The University of Cambridge took a significant step in its engagement with Brazilian universities and research institutions when, earlier this month, the School of Biological Sciences signed an agreement with the São Paulo Research Foundation (Fapesp).
The agreement, by which Fapesp and the School of Biological Sciences agree to provide matched seed-funding for collaborative research projects, was signed on 2 September by Professor Duncan Maskell, incoming Head of School, and by Professor Carlos Henrique de Brito Cruz, Fapesp’s Scientific Director, on behalf of Fapesp’s President.
The agreement was signed in the presence of the University of Cambridge’s Vice-Chancellor, Professor Sir Leszek Borysiewicz. Following the signing of the agreement, Professor Brito Cruz gave a presentation to Cambridge faculty and students with an interest in establishing or strengthening collaborative links to scientists in the state of São Paulo.
Created in 1969 and funded by taxpayers in the State of São Paulo, Fapesp is tasked with supporting research in all fields of knowledge. It was Brazil’s first and most successful state-level research council, and has set the standard for all others. The state constitution decrees that 1% of the state’s GDP should go to Fapesp.
The State of São Paulo, home to a population of over 40 million (20% of the country’s total), contributes 34% of the country’s GDP. It holds 44% of domestic patents and accounts for approximately 45% of the country’s total spending on research and development. The state is responsible for roughly half of the country’s recently graduated PhDs, and produces 52% of its indexed publications. Fapesp’s investment in research and development for 2012 was of approximately US$ 600 million –larger than expenditure in R&D by any other country in Latin America other than Brazil.
Some of the most highly ranked Brazilian universities are in the State of São Paulo, including the University of São Paulo (USP), the State University of Campinas (Unicamp), São Paulo State University (UNESP), the Federal Federal University of São Paulo (UNIFESP) and the Pontifical Catholic University of São Paulo (PUC-SP).
Also within the state of São Paulo is the National Research Centre for Energy and Materials, comprising the National Biosciences Laboratory, the National Light Synchrotron Laboratory, the National Nanotechnology Laboratory, and the National Laboratory for Bioethanol Science and Technology.
Almost half of all current research collaborations involving Cambridge academics and their Brazilian counterparts are with universities and research institutes in the state of São Paulo. There are known links and on-going collaborations with São Paulo universities in each of the University’s six Schools.

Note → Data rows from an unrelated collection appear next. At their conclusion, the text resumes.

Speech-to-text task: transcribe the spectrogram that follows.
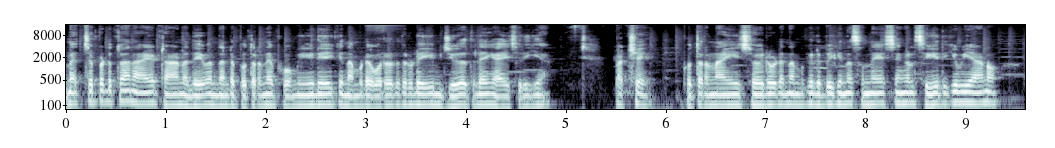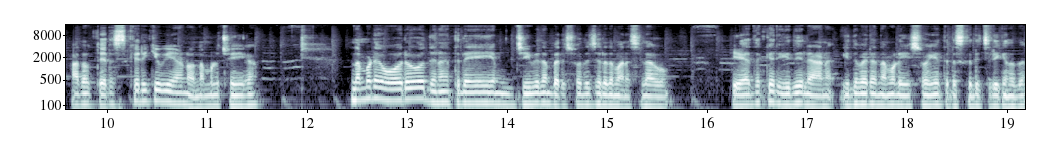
മെച്ചപ്പെടുത്താനായിട്ടാണ് ദൈവം തന്റെ പുത്രനെ ഭൂമിയിലേക്ക് നമ്മുടെ ഓരോരുത്തരുടെയും ജീവിതത്തിലേക്ക് അയച്ചിരിക്കുക. പക്ഷേ പുത്രനായ ഈശോയിലൂടെ നമുക്ക് ലഭിക്കുന്ന സന്ദേശങ്ങൾ സ്വീകരിക്കുകയാണോ? അതോ തിരസ്കരിക്കുകയാണോ നമ്മൾ ചെയ്യുക? നമ്മുടെ ഓരോ ദിനത്തിലെയും ജീവിതം പരിശോധിച്ചത് മനസ്സിലാവും. ഏതൊക്കെ രീതിയിലാണ് ഇതുവരെ നമ്മൾ ഈശോയെ തിരസ്കരിച്ചിരിക്കുന്നത്?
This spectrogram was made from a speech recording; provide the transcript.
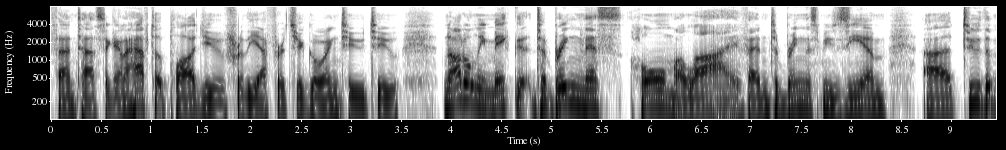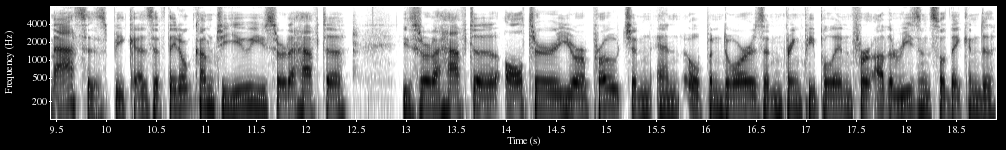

The majority of research collaborations have emerged from within the School of Biological Sciences, in subjects ranging from development of new drugs (Biochemistry), bioenergy research (Plant Sciences) and biodiversity conservation (Zoology), to trypanosome cell biology (Pathology) and companion animal welfare (Veterinary Medicine).
Through the agreement, the School of Biological Sciences and Fapesp have committed to invest up to £30,000 each to fund a limited number of emerging collaborations over a two-year period by means of specific calls. Further details concerning the joint-funding scheme will be announced in due course.
Later this week (September 25-27), Professor Brito Cruz will be back in the United Kingdom for Fapesp Week, a three-day symposium on U.K.-Brazil scientific collaboration at the Royal Society, London. Scheduled events include presentations by two Cambridge researchers, Professor Russell Cowburn (Physics) and Dr Paulo Amaral (Gurdon Institute).
Further information about Fapesp’s international cooperation agreements, including the one recently signed with the university of Cambridge, can be found here: http://www.fapesp.br/en/; a copy of the SBS-Fapesp agreement can be read here: http://www.fapesp.br/en/8074.
For any queries about this article, or about Cambridge-Fapesp links, please contact Dr Ángel Gurría-Quintana, International strategy Office, firstname.lastname@example.org.